It’s tea time in London, summer 1906, and Algernon Moncrieff is in the midst of confronting his friend about the inscription found within his misplaced pocket watch. “Besides, your name isn’t Jack at all; it’s Ernest,” Algernon exclaimed.
Oscar Wilde’s The Importance of Being Earnest has been performed as a Fine Arts Series production three times before at Pensacola Christian College, most recently in 2013. In the play, two gentlemen both take the name Ernest as they each strive to win the hearts of the women they love. The cast of characters hold to ideals and hinge decisions on details that don’t truly matter by the production’s conclusion. While the comedy is an English satire on social trivialities of Wilde’s time, the wit and humor found throughout are still enjoyed by audiences today.
In the weeks leading up to performances, rehearsals steadily felt more alive and authentic. Costumes, makeup, lights, sound, and each set all came together to immerse the cast within the world of their characters. “Every time I came to rehearsal, new details were added to or refined on the sets,” said Kurstin Hine (Jr., MI), who played Jack’s young ward, Cecily Cardew. “It was so much easier to embody my character when physically looking into her world and prancing around the staple settings of her life.”
While observing the changes surrounding them, the actors became more attuned to their character’s reality and those they shared it with. “The personality of Algernon is completely different from my own, and finding the right way to portray his character and personality has been an adventure,” said Matthew McIntyre (Sr., GA), one of the two actors playing the character.
“Every cast member has the same starting point,” said Rachel Wykle (Sr., TN), who played Lady Bracknell, Algernon’s distinguished aunt. “No actor is exactly what the director wants during auditions. The director has to see what they want in an actor and mold them into their vision. We are all individual works of art in a beautiful masterpiece of creativity.”
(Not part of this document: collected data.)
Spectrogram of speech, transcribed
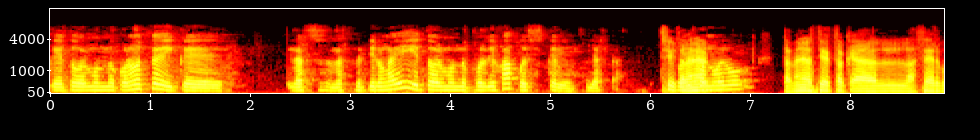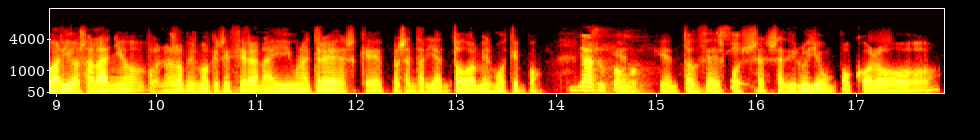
que todo el mundo conoce y que las, las metieron ahí y todo el mundo pues dijo, ah, pues qué bien, y ya está. Sí, Con también, algo nuevo, también es cierto que al hacer varios al año, pues no es lo mismo que si hicieran ahí un E3 que presentarían todo al mismo tiempo. ya Y, supongo. y entonces Sí. pues se, se diluye un poco lo,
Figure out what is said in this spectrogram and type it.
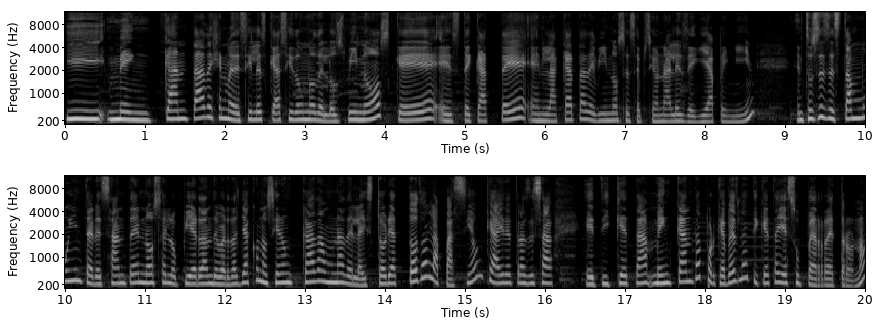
y me encanta, déjenme decirles que ha sido uno de los vinos que este, caté en la cata de vinos excepcionales de Guía Peñín. Entonces está muy interesante, no se lo pierdan, de verdad ya conocieron cada una de la historia, toda la pasión que hay detrás de esa etiqueta. Me encanta porque ves la etiqueta y es súper retro, ¿no?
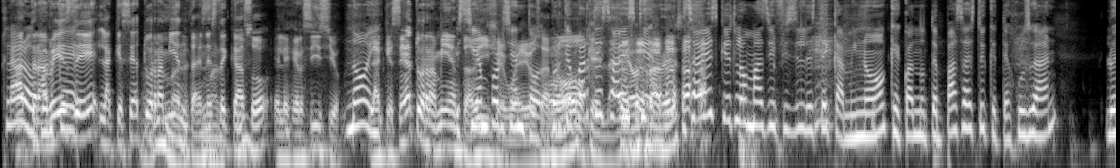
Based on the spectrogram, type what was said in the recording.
Claro, A través porque- de la que sea tu Ay, herramienta, en este caso, el ejercicio. No, y- la que sea tu herramienta. 100%. dije, güey, o sea, porque no, aparte, que ¿sabes qué. ¿sabes qué es lo más difícil de este camino? Que cuando te pasa esto y que te juzgan, lo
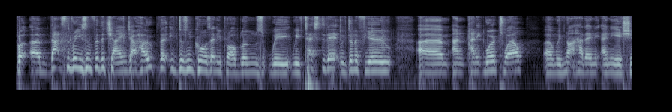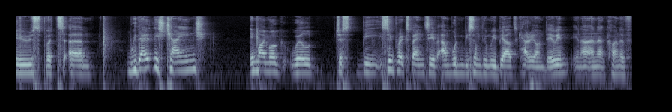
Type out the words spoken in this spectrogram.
But um, that's the reason for the change. I hope that it doesn't cause any problems. We, we've tested it, we've done a few, um, and, and it works well. Um, we've not had any, any issues, but um, without this change, in my mug will just be super expensive and wouldn't be something we'd be able to carry on doing, you know, and that kind of,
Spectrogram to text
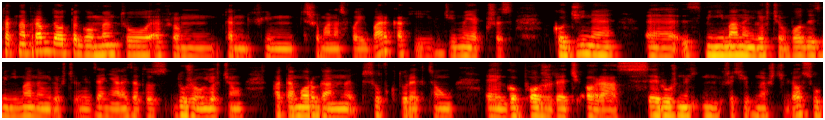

“Lady Bracknell is an unstoppable force of nature, and she commands respect by the dignified way she carries herself,” Rachel continued. “When getting into character, I listened to operatic music and let the music guide the way I walked up and down the hall. This gave her the grace and presence she needed to command the stage.”
“These actors literally take words written over 120 years ago and transform them into living, breathing characters. The result is mesmerizing and breathtaking,” said Liz Thomason, director of The Importance of Being Earnest. “They struggle through rehearsals, trying new things, adding new thoughts and gestures, creating character voices and stances, and finally, interacting with the other characters.”
“Miss Thomason has incredible insight and vision,” said Simon Haughey (Graduate Assistant), whose character, Jack Worthing, scrambles to preserve the fabrications surrounding his invented younger brother. “She’ll push you, but it’s easy to see that she knows what she’s doing and she will help you to reach your best.”
This cast was able to try out something new regarding sound equipment. “We used hairline mics for the first time,” said Lydia Van Hall (Performance Studies ’18), who has enjoyed playing the eloquent and spirited Gwendolen Fairfax. “These mics hide in your hair rather than going over the ears or clipping on to clothing. There is so much more freedom for movement and expression with this system.”
Joshua Holmes (Jr., KY), who also played Algernon, enjoyed developing friendships among casts as they worked toward performances. “This cast and crew is a wonderful group of people. And they made it easy to spend so much time with them,” he said.
Dressing up and attending Fine Arts can quickly become a common “last hurrah” among friend groups before the semester ends. Of course, all students are invited to audition for the chance to experience Fine Arts from a different perspective. “The productions on campus can be big responsibilities, but they can also be some of the most rewarding experiences as well,” said Simon Haughey. “I’d strongly encourage anyone to try to be involved in at least one production before they graduate. Who knows if you’ll ever have an opportunity like this again?”